# [Task objective]
Without pictures, retype the following entries exactly.

# [Information given]

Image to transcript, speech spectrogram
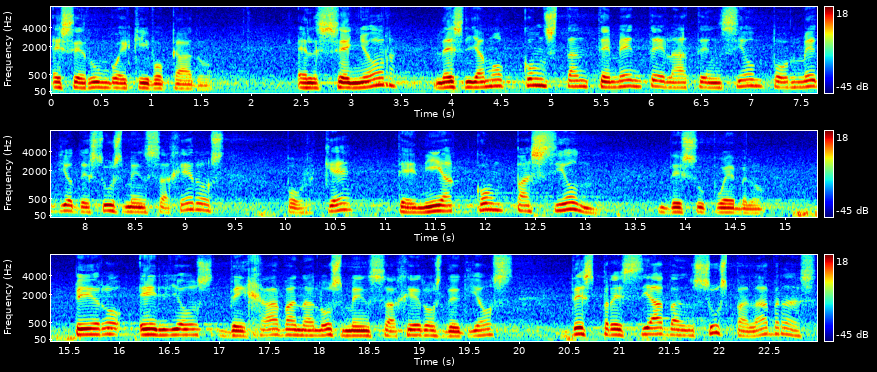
ese rumbo equivocado. El Señor les llamó constantemente la atención por medio de sus mensajeros porque tenía compasión de su pueblo. Pero ellos dejaban a los mensajeros de Dios, despreciaban sus palabras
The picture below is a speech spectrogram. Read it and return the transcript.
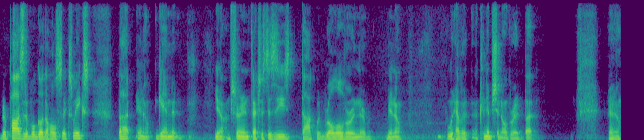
they're positive, we'll go the whole six weeks. But you know, again, you know, I'm sure an infectious disease doc would roll over in their, you know, would have a, a conniption over it. But you know,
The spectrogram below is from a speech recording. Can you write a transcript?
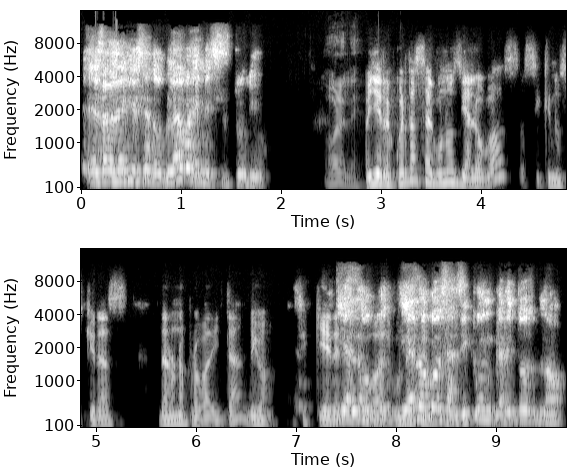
Esa serie se doblaba en ese estudio. Órale. Oye, ¿recuerdas algunos diálogos? Así que nos quieras dar una probadita. Digo, si quieres. Diálogo, diálogos ejemplo. así concretos, no.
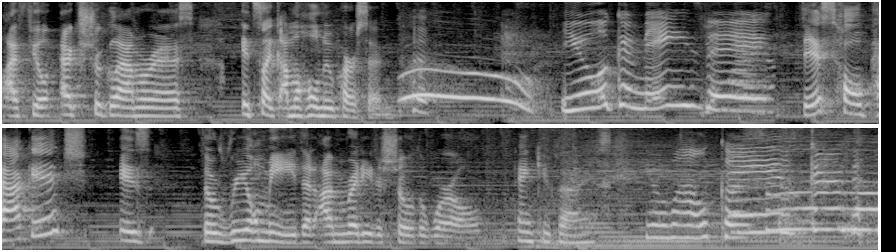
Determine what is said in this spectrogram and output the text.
I feel extra glamorous. It's like I'm a whole new person. You look amazing. This whole package is the real me that I'm ready to show the world. Thank you guys. You're welcome. Thanks, girl.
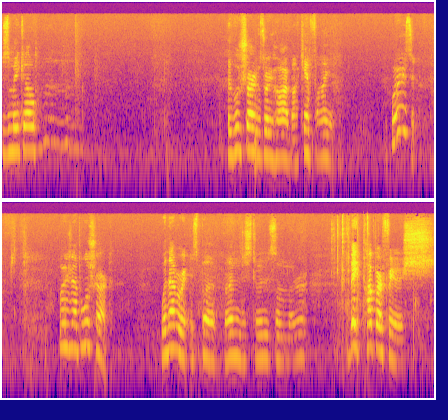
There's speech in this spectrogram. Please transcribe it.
This is a mako. The blue shark is very hard, but I can't find it. Where is it? Where is that blue shark? Whatever it is, but I'm just doing some other big puffer fish.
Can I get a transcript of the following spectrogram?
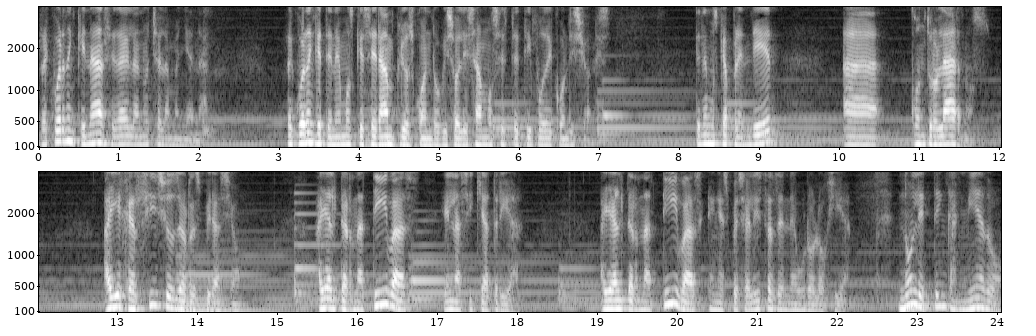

# [Solution below]
Image to transcript, speech spectrogram
ese rumbo equivocado. El Señor les llamó constantemente la atención por medio de sus mensajeros porque tenía compasión de su pueblo. Pero ellos dejaban a los mensajeros de Dios, despreciaban sus palabras
The picture below is a speech spectrogram. Read it and return the transcript.
they're positive, we'll go the whole six weeks. But you know, again, you know, I'm sure an infectious disease doc would roll over in their, you know, would have a, a conniption over it. But you know,
The spectrogram below is from a speech recording. Can you write a transcript?
Esa serie se doblaba en ese estudio. Órale. Oye, ¿recuerdas algunos diálogos? Así que nos quieras dar una probadita. Digo, si quieres. Diálogo, diálogos ejemplo. así concretos, no.
Determine what is said in this spectrogram and output the text.
I feel extra glamorous. It's like I'm a whole new person. You look amazing. This whole package is the real me that I'm ready to show the world. Thank you guys. You're welcome. Thanks, girl.
There's speech in this spectrogram. Please transcribe it.
This is a mako. The blue shark is very hard, but I can't find it. Where is it? Where is that blue shark? Whatever it is, but I'm just doing some other big puffer fish.
Can I get a transcript of the following spectrogram?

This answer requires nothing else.